Maurice De Bracy
Perhaps the least evil of the Norman knights in the novel, De Bracy is brave in combat and honorable in his conduct toward Rowena. In sharp contrast to Bois-Guilbert's treatment of Rebecca, De Bracy offers marriage to Rowena and treats her with great respect. Even when defeated, he reveals his dignity and practical nature. Knowing that Richard is going to triumph and accepting that he will never win Rowena's love, De Bracy escapes hastily to France.
Front-De-Boeuf's name means 'face of an Ox', and both his appearance and behavior support this description. His lack of humanity is demonstrated when he tortures Isaac in Torquilstone Castle. Urfried also accuses him of murdering his own father. When Front-De-Boeuf is dying in the fire at the castle, he cruelly hopes that De Bracy and Bois-Guilbert die with him. Both men escape and have no concern that Front-De-Boeuf has perished in the flames. It seems a just end for an unjust man.
John is King Richard's youngest brother. He is as evil and corrupt, as Richard is good and popular. He spends all his time extorting money, seizing Saxon lands, drinking, and plotting against his brother. When news arrives that the King is returning to England, John's nobles desert him. He can attract no loyalty or respect from his people, for he is an ineffectual leader and a man of low moral character and stolen authority.
Fitzurse is John's shrewd and power-hungry adviser. He patches up quarrels and pacifies John's troubled followers. In fact, he is John's only loyal follower. He actually tries to kill Richard in order to save his own power, but he is overcome and banished from the country. His loyalty to John is fueled totally by his own ambition; if he can get John to the throne, Fitzurse feels he can be the king's right-hand man and become the most powerful man in the country.
Prior Aymer Jorvaulx
This greedy, worldly priest is a typical portrait of the corrupt religious man of medieval England. Though he has Saxon blood, Aymer caters to the Normans because they are in power, and he feels he is better served by them.

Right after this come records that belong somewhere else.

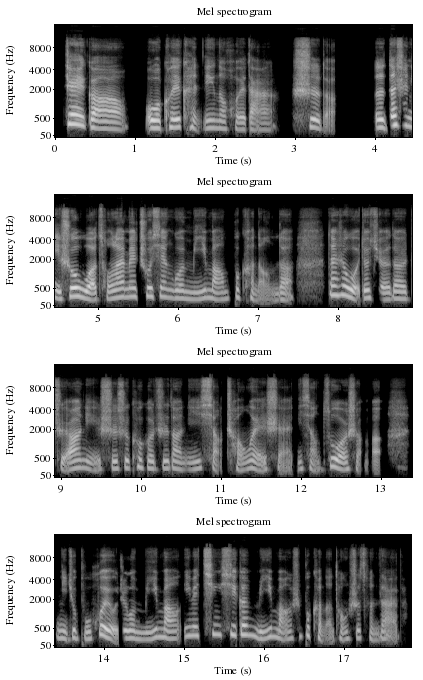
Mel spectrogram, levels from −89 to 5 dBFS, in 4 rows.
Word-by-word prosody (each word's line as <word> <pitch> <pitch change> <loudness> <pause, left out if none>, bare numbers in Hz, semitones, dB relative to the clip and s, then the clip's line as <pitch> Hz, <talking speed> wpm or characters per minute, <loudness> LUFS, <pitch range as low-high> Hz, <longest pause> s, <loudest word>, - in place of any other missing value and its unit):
这 315 -3 +9
个 200 -4 +4 0.2
我 215 -1 +5
可 240 -2 +1
以 235 - +7
肯 225 -4 -4
定 215 +1 -3
地 200 -2 -3
回 185 -2 -3
答， - - -4 0.2
是 230 -4 +3
的。 - - -7 0.5
呃， 230 0 +5
但 285 +5 +7
是 270 -1 0
你 210 -5 +2
说 260 +5 +7
我 190 -7 +5
从 195 +2 -3
来 235 +2 +5
没 250 +1 +1
出 260 +2 +1
现 245 -3 -1
过 210 -1 -1
迷 190 +2 -4
茫， 185 -2 -3
不 230 - -6
可 - - -7
能 - - -10
的。 - - -3 0.4
但 295 -1 +3
是 285 -1 +2
我 250 - +4
就 215 - 0
觉 180 -4 -3
得 195 -1 0
只 - - -4
要 200 +5 +3
你 200 -6 -7
时 200 0 -1
时 215 +1 -2
刻 230 -1 -6
刻 205 -2 -3
知 205 +1 -4
道 200 -3 -3
你 180 +3 -7
想 - - 0
成 - - -4
为 - - -2
谁， - - -3
你 190 - -10
想 - - -6
做 195 -5 0
什 - - -2
么， - - -5 0.4
你 210 -3 -4
就 225 - -2
不 190 -1 -6
会 280 +8 +3
有 - - +2
这 215 - -2
个 210 0 0
迷 185 +4 -4
茫， 205 -4 0
因 270 +2 -5
为 280 0 -1
清 310 -2 +2
晰 300 0 +1
跟 300 0 +1
迷 230 -2 -3
茫 210 -4 -4
是 260 - -9
不 275 +1 -6
可 - - -5
能 - - -11
同 190 -1 -8
时 215 - -3
存 215 - -9
在 - - -4
的。 - - -28
215 Hz, 270 characters per minute, -23 LUFS, 195-250 Hz, 0.5 s, 这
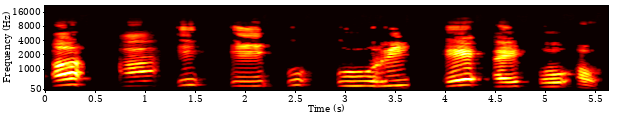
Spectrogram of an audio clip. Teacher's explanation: ओ औ इनी 11 स्वरों का जब मैंने उच्चारण किया तो इनके उच्चारण में हवा केवल हमारे मुख से निकली है नाक से नहीं निकली है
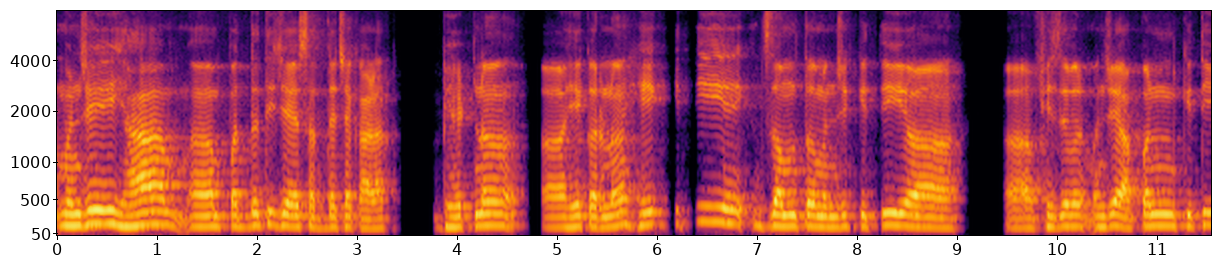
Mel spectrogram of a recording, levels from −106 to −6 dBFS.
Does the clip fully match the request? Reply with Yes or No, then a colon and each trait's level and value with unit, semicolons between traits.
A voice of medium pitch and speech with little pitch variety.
Yes: medium, 145 Hz; narrow, 2.1 semitones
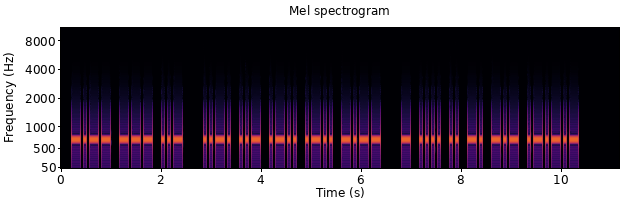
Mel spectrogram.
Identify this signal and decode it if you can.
Morse code, heard as a keyed tone, about 20 wpm, 700 Hz. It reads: YOU FULLY THINK.
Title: Sentences from Top 1300 Words 20wpm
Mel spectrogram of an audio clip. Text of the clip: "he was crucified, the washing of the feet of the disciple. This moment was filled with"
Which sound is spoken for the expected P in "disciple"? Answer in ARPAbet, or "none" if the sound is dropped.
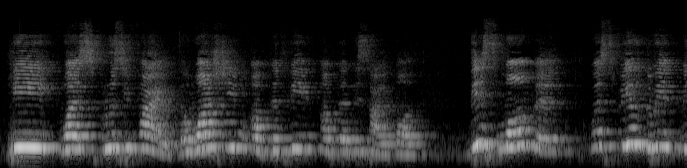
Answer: P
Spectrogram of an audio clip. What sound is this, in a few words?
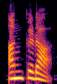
"aunkda", Punjabi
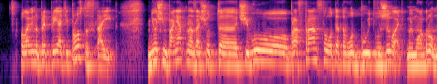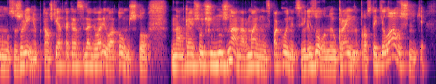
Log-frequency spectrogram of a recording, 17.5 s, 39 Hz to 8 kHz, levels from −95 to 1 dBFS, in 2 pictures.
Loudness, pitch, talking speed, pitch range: -14 LUFS, 140 Hz, 140 wpm, 130-150 Hz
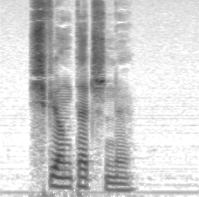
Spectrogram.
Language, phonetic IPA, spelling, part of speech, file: Polish, [ɕfʲjɔ̃nˈtɛt͡ʃnɨ], świąteczny, adjective, Pl-świąteczny.ogg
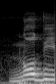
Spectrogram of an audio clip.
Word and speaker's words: নদী: তারপর দেখুন লক্ষ্য করুন নদি এখানে লিখ আমরা নদী কিন্তু উচ্চারণের বেলে আমরা কি করছি নদী বলছি নয় ওকার দিয়ে নদী তার মানে এই নর সাথে যে অটা ছিল সেই অ ধ্বনিটা ওর মত উচ্চারণ হচ্ছে আবার অতি বানানে দেখো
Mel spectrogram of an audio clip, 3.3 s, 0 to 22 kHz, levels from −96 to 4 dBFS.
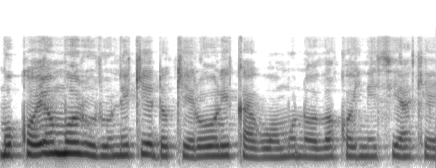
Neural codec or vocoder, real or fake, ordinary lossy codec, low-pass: vocoder, 22.05 kHz, 80 mel bands, WaveNeXt; fake; none; 9.9 kHz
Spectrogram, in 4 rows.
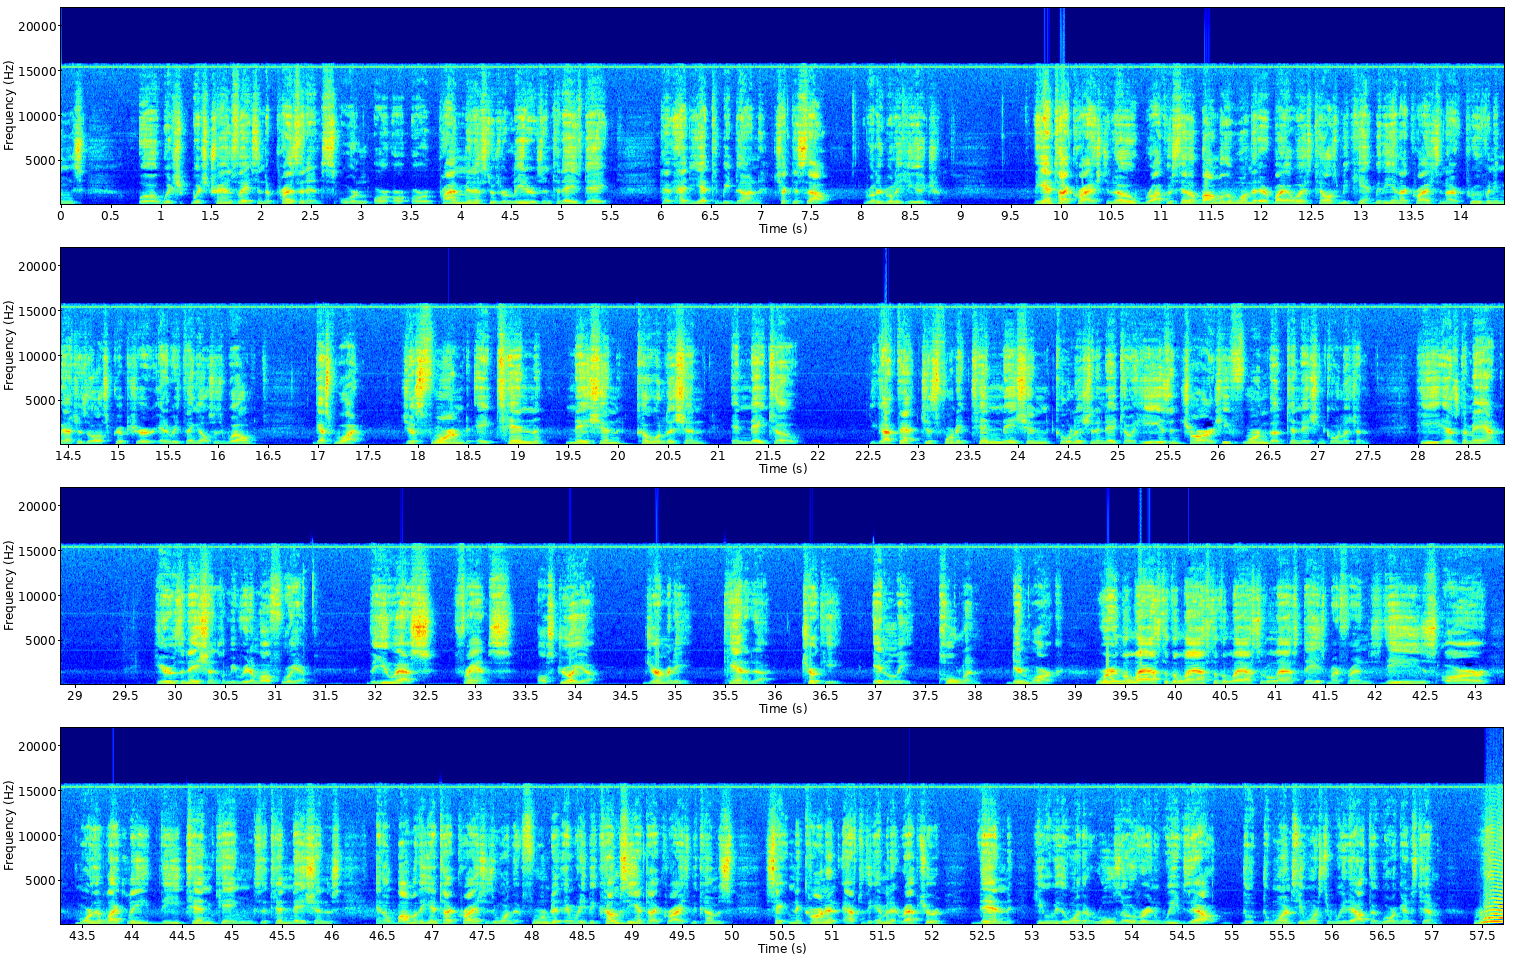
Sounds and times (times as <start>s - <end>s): Speech: 0.0s - 8.9s, 9.7s - 21.9s, 22.5s - 28.9s, 29.8s - 57.7s.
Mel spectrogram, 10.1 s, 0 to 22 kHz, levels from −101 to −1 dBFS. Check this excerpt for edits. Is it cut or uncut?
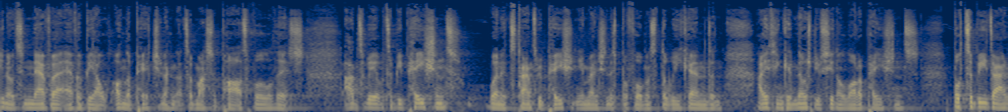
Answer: cut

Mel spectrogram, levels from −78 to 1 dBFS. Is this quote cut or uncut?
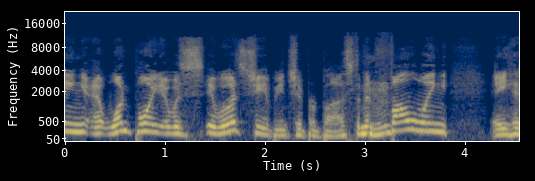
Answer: uncut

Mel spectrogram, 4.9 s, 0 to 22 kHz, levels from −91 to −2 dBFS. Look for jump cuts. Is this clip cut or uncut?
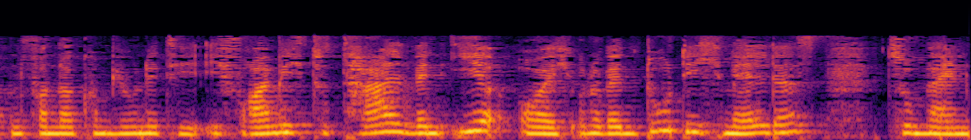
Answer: uncut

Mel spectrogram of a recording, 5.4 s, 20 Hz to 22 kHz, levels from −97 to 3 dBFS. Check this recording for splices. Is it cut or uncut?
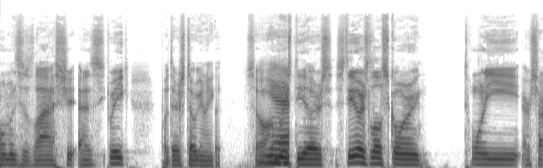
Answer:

He always appears in fine, expensive garments; in fact, the Prior seems to be more worried about the state of his clothes than the state of his soul. He is also portrayed as a heavy drinker and a total hypocrite. Prior Aymer becomes Scott's symbol of all that is wrong with the priesthood of the Middle Ages.